We launched the new Town Trail 18 months ago - funded jointly by Pembroke Town Council and Pembrokeshire County Council's Town Centre Support Programme.  The Trail is marked out in 30 bronze plaques accompanied by a booklet with fold out map - now you will find wall mounted plaques bearing QR codes close by.  

Scan these with your mobile device to discover the history of the site complete with heritage photographs.  The QR codes link to our website www.pembroketowntrail.wales  and can be accessed in both English and Welsh.  The Digital Town Trail was implemented by Pembroke & Monkton Local History Society working with Modern Print and Design, Pembroke Dock with funding from the HLF.  

Thank you Heritage Lottery Fund!

Wednesday, June 14, 2017

Exhibition - the Making of Henry at St Mary's Church

An exhibition of photographs showing the processes involved in the making of the Henry VII statue is currently on show in St Mary's Church, Pembroke.  Henry was baptised in St Mary's Church and here you can see a fine, stained glass window of the King by Thomas Kempe.

The unveiling of the Henry VII Statue on Saturday,June 10th

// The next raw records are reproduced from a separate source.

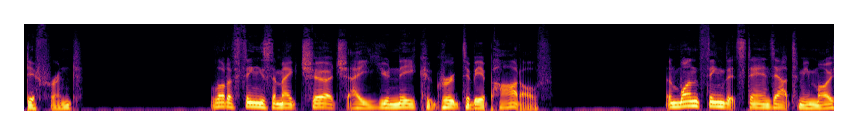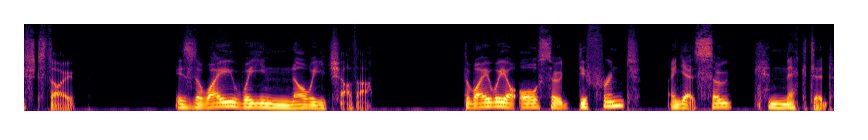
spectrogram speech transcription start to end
different. A lot of things that make church a unique group to be a part of. And one thing that stands out to me most, though, is the way we know each other. The way we are all so different and yet so connected.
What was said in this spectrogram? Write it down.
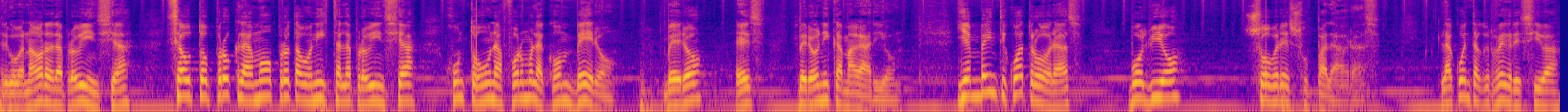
el gobernador de la provincia se autoproclamó protagonista en la provincia junto a una fórmula con Vero Vero es Verónica Magario. Y en 24 horas volvió sobre sus palabras. La cuenta regresiva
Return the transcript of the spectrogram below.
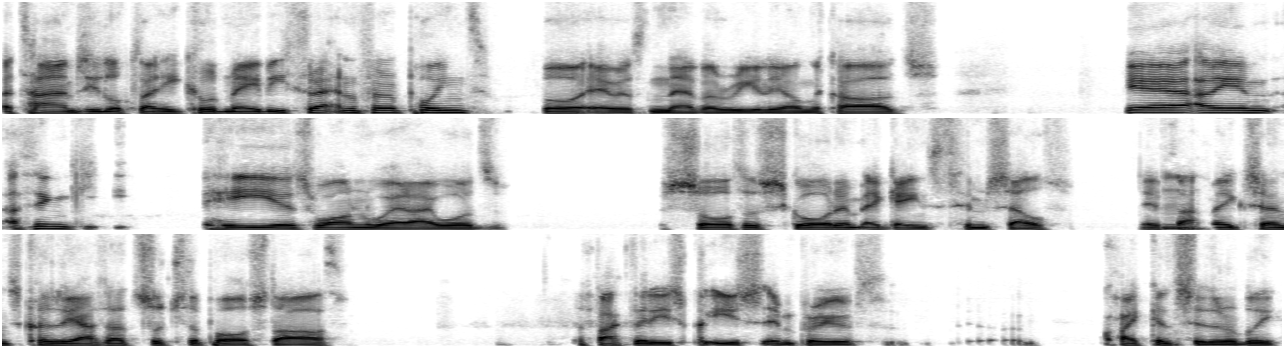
at times he looked like he could maybe threaten for a point, but it was never really on the cards. Yeah, I mean, I think he is one where I would sort of score him against himself, if Mm. that makes sense, because he has had such a poor start. The fact that he's he's improved quite considerably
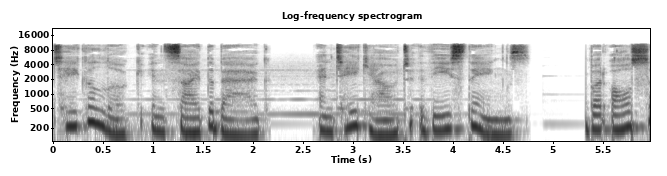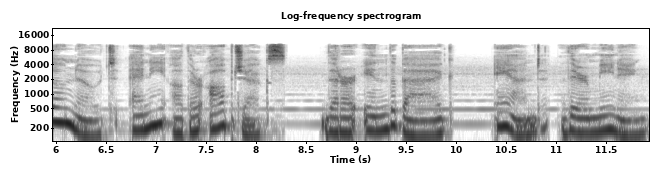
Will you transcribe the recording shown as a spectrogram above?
Take a look inside the bag and take out these things, but also note any other objects that are in the bag and their meaning.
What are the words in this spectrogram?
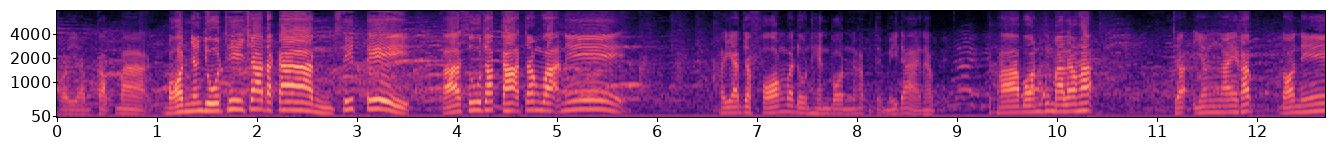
พยายามกลับมาบอลยังอยู่ที่ชาติการซิตี้คาซูทากะจังหวะนี้ พยายามจะฟ้องว่าโดนแฮนด์บอลนะครับแต่ไม่ได้นะครับ พาบอลขึ้นมาแล้วฮะจะยังไงครับ ตอนนี้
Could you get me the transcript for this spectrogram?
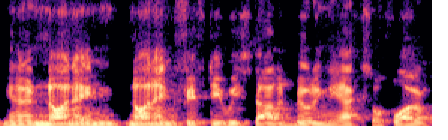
you know 19, 1950 we started building the Axial-Flow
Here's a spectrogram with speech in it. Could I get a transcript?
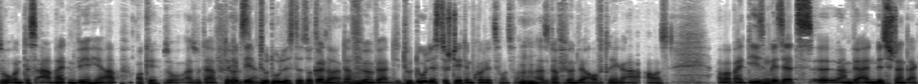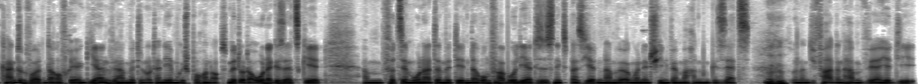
So, und das arbeiten wir hier ab. Okay. So, also da Da führen gibt es die. To-Do-Liste sozusagen. Genau, da Mhm. führen wir, die To-Do-Liste steht im Koalitionsvertrag, also da führen wir Aufträge aus. Aber bei diesem Gesetz äh, haben wir einen Missstand erkannt und wollten darauf reagieren. Wir haben mit den Unternehmen gesprochen, ob es mit oder ohne Gesetz geht, haben 14 Monate mit denen darum fabuliert, es ist nichts passiert und dann haben wir irgendwann entschieden, wir machen ein Gesetz. Mhm. Sondern die dann haben wir hier die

Photos of the unveiling by Martin Caveney

Despite the rain, crowds turned out on Saturday to the unveiling of the Henry VII statue - everyone appears delighted with our beautiful statue installed on the Mill Bridge and standing proud against the stunning backdrop of Pembroke Castle.  Our sculptor Harriet Addyman has done an amazing job, so talented - we are all so proud of her and what has been achieved for our town, the birthplace of the first Tudor monarch and the first Welshman to sit on the English throne.


Monday, May 22, 2017

Winners of Friday's Quiz Night

Winners of last Fridays Quiz Night were: (left to right) Lottie Howlett-John, Michael Howlett, Quiz master Rose Blackburn, Wendy George, Michele Carter and Graham George.
The £285 raised will be put towards a bench and memorial plaque to our much missed Pauline Waters and will be sited on Pembroke Mill Bridge where the statue of Henry VII will stand. Pembroke Town and the County Council have together undertaken the enhancement of the Mill Bridge to make it a public space with seating, tables and flowers - a lovely setting for our King, born in Pembroke Castle 1457.  Pauline was a founder member and trustee of the Pembroke&Monkton Local History Society and a passionate advocate of the Henry VII statue.  She was Mayor at the launch of the statue project and took a prominent part in raising its profile and in the Statue Fundraising Appeal for which our Society organised fundraising events.  The Committee wish to thank all who came to the Quiz for their support and to those who gave donations.